Washington Attorney General Bob Ferguson said more than a week ago that his office will ask the court to reconsider its ruling. Spokesman Peter Lavallee said they expect to file the motion by Thursday.

The high court’s opinion was set to take effect later this month, but will be put on hold until the court rules on the state’s request for reconsideration. There is no timeline on when the court may rule on the request.

The new deadline for filing a request for reconsideration of the ruling is Oct. 23. The original deadline was this week.

Since Jan. 1, 2000, the Supreme Court has received 545 motions for reconsideration following opinions issued by the court. Of those request, 23 motions were granted or granted in part, according to the court’s communications office.

More in News

The Aurora Borealis glows over the Mendenhall Glacier in 2014. (Michael Penn / Juneau Empire File)
Aurora forecast

Forecasts from the University of Alaska Fairbanks’ Geophysical Institute for the week of Jan. 29

Bus drivers picket outside the bus barn in Wasilla, Alaska on Jan. 26, 2023. Bus drivers in Alaska’s second-largest school district have gone on strike after delivering students to classes on Tuesday,  Jan. 31, citing unfair labor practices. (Loren Holmes / Anchorage Daily News)
Mat-Su school bus drivers strike

ANCHORAGE — Bus drivers in Alaska’s second-largest school district went on strike… Continue reading

The Juneau School District’s recently announced its new directors of teaching and learning support and student services who are set to start in their positions in July. (Clarise Larson / Juneau Empire File)
District selects new directors for teaching and learning support and student services

The new directors will take over their roles in the district in July.

(Michael Penn / Juneau Empire File)
Police calls for Wednesday, Feb. 1, 2023

This report contains information from law enforcement and public safety agencies.

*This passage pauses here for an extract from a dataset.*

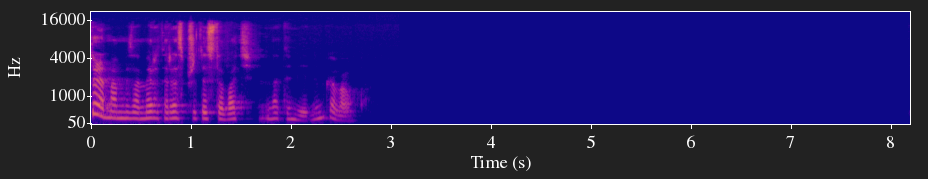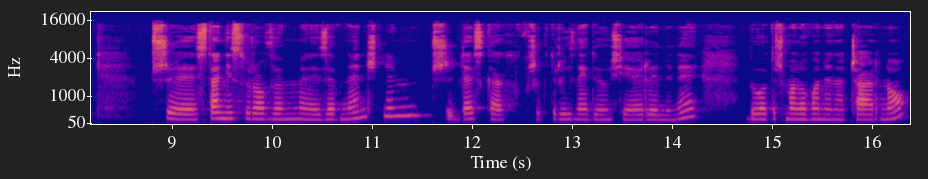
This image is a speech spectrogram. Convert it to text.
które mamy zamiar teraz przetestować na tym jednym kawałku. Przy stanie surowym y, zewnętrznym, przy deskach, przy których znajdują się rynny, było też malowane na czarno,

The final Boeing 747 lands at Paine Field following a test flight, Tuesday, Jan. 10, 2023, in Everett, Wash. Boeing bids farewell to an icon on Tuesday, Jan. 31, 2023, when it delivers the jumbo jet to cargo carrier Atlas Air. Since it debuted in 1969, the 747 has served as a cargo plane, a commercial aircraft capable of carrying nearly 500 passengers, and the Air Force One presidential aircraft, but it has been rendered obsolete by more profitable and fuel-efficient models. (Jennifer Buchanan / The Seattle Times)
Boeing bids farewell to an icon, delivers last 747 jumbo jet

SEATTLE — Boeing bid farewell to an icon on Tuesday: It’s delivering… Continue reading

(Michael Penn / Juneau Empire File)
Police calls for Tuesday, Jan. 31, 2023

This report contains information from law enforcement and public safety agencies.

President Joe Biden talks with reporters on the South Lawn of the White House in Washington, Monday, Jan. 30, 2023, after returning from an event in Baltimore on infrastructure. (AP Photo / Susan Walsh)
Biden to end COVID-19 emergencies on May 11

The move would formally restructure the federal coronavirus response.

Carla Casulucan, shareholder relations manager for Huna Totem Corp., gives public testimony Monday night in support of the Huna Totem development and urged the city to vote against an ordinance that would have allowed the city to spend $300,000 to help plan the location of a proposed cruise ship dock at the downtown subport. (Clarise Larson / Juneau Empire)
City decides against spending on cruise ship dock planning

Assembly votes down ordinance after more than a dozen public comments against it.

Most Read